The recorder is a woodwind instrument that has seven holes. It was originally popular in medieval times through the baroque era. It regained its popularity in the 20th century, mainly because it was appealing to beginners who wanted to learn how to play a musical instrument.
The recorder can be heard in popular music, including songs by The Beatles, the Rolling Stones and Led Zeppelin. It is also useful for reenacting historical moments, as it is very suitable for playing Baroque and Medieval scores.
The perfect way to start the journey of a young drummer, or build a strong sense of rhythm for any musician. Allowing a focused approach, a snare drum student will be able to hone hand technique with their drum sticks, read rhythms and refine their drumming rudiments.

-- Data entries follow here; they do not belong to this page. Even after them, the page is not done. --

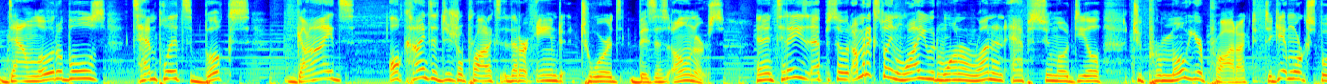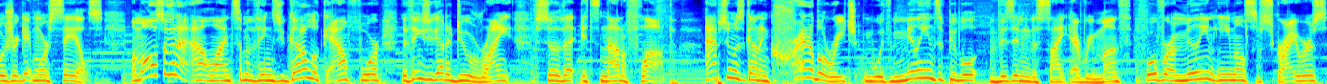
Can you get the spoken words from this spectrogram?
downloadables, templates, books, guides, all kinds of digital products that are aimed towards business owners. And in today's episode, I'm going to explain why you would want to run an AppSumo deal to promote your product, to get more exposure, get more sales. I'm also going to outline some of the things you got to look out for, the things you got to do right so that it's not a flop. AppSumo's got incredible reach with millions of people visiting the site every month, over a million email subscribers,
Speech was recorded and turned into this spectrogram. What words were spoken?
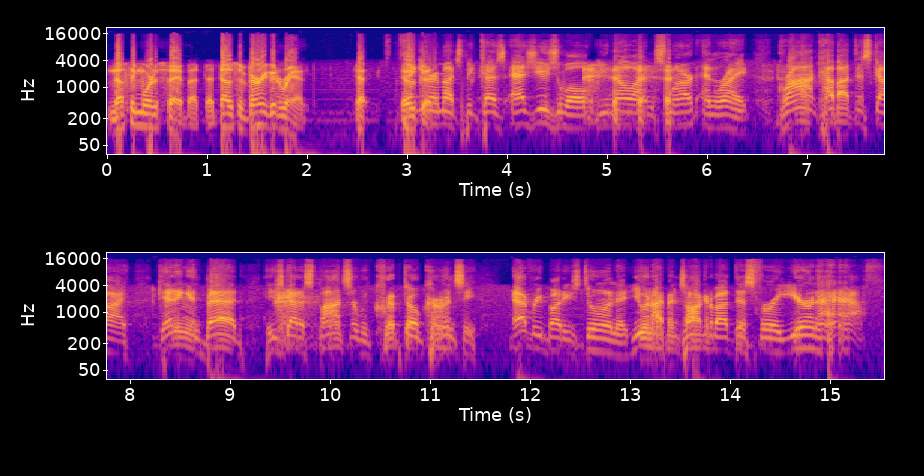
Nothing more to say about that. That was a very good rant. Yeah, Thank you very much. Because as usual, you know I'm smart and right. Gronk, how about this guy getting in bed? He's got a sponsor with cryptocurrency. Everybody's doing it. You and I have been talking about this for a year and a half.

Most known for its key role in a drum set throughout most musical genres, the snare drum is also a focal point in any drumline, marching or military band, parades and plays a part in orchestra’s. Did you know the term ‘snare’ refers to the wire underneath the snare drum which rattle with the strike of the drum to give it that familiar loud, “snap” like sound.
Listen to John Philip Sousa’s ‘Semper Fidelis’ or simply take notice the next time you see the ‘20th Century Fox’ opening title for a movie and you will hear the snare drum take centre stage.
Singing is such a powerful instrument, an instinct that we all let wash over us at times.
To sing is to command the stage, tell a story and hold people in the moment.
Lessons in singing will provide a deeper understanding of music, a sense of fulfilment and connection with others. Learn to harness your voice through proper technique, breathing, pitch control and harmony.
Whether you’re in a group, choir or band, singing can help with confidence, improve health and impress your friends.
TromboneView in store
The trombone has a unique place in its brass family with its familiar larger size and a slide control that moves back and forth to change pitch. This slide lengthens and shortens the brass tubing you are blowing through, and along with subtle embouchure or mouth movements allow for a continuous change in pitch, a unique trait amongst instruments.
The trombone has often been described as having a human voice like quality because of its range and ability to bend notes. In the comic cartoon ‘Peanuts’, Charlie Brown's teacher was voiced with a cupped trombone.
Because of its size and the way it is held the trombone requires the development of endurance with breathing, posture and musculature around your mouth. It is usually broken down into 3 parts when stored in its case and requires some regular attention with maintaining its smooth gliding parts with special oil or grease.
A trombonist usually reads music in the bass clef as opposed to the more common treble clef but will easily be heard amongst an ensemble or orchestra and recognised with its warm, rich sound and unique articulation of notes with it’s sliding or glissando abilities.
The trombone is very flexible when it comes to musical genres, listen to Disney’s ‘The Mandalorian’ theme and you’ll hear a trombone take centre stage with the lead melody.
Check out Trombone Shorty, bringing the trombone into the spotlight with his modern New Orleans style music and hip hop. Trombonist Glen Miller wrote and played in some of the biggest songs from the first half of the 20th century and Fred Wesley was the centrepiece of James Brown's horn section in the latter half
TrumpetView in store
Despite only having 3 buttons the trumpet has a full range of notes spanning three octaves or more. Sound is produced by 'buzzing' your lips against a mouthpiece while pitch is changed by a slight lip motion and pressing valves, altering the distance your breath is travelling within the trumpet. On certain notes you're blowing through over 2 metres of brass tubing.
Playing the trumpet will improve awareness and coordination of your breathing and facial muscles,while being able to draw from a wide range of musical genres to learn from. There are many members of the brass family, using similar methods to play, trumpet being the most entwined within musical history.
Listen to Miles Davis' cool muted sounds or Dizzy Gillespie's incredible virtuosity which helped propel jazz music in the 20th century. Paul Simon's hit ' You can call me Al' is a fantastic way to hear trumpet amongst other brass and woodwind instruments.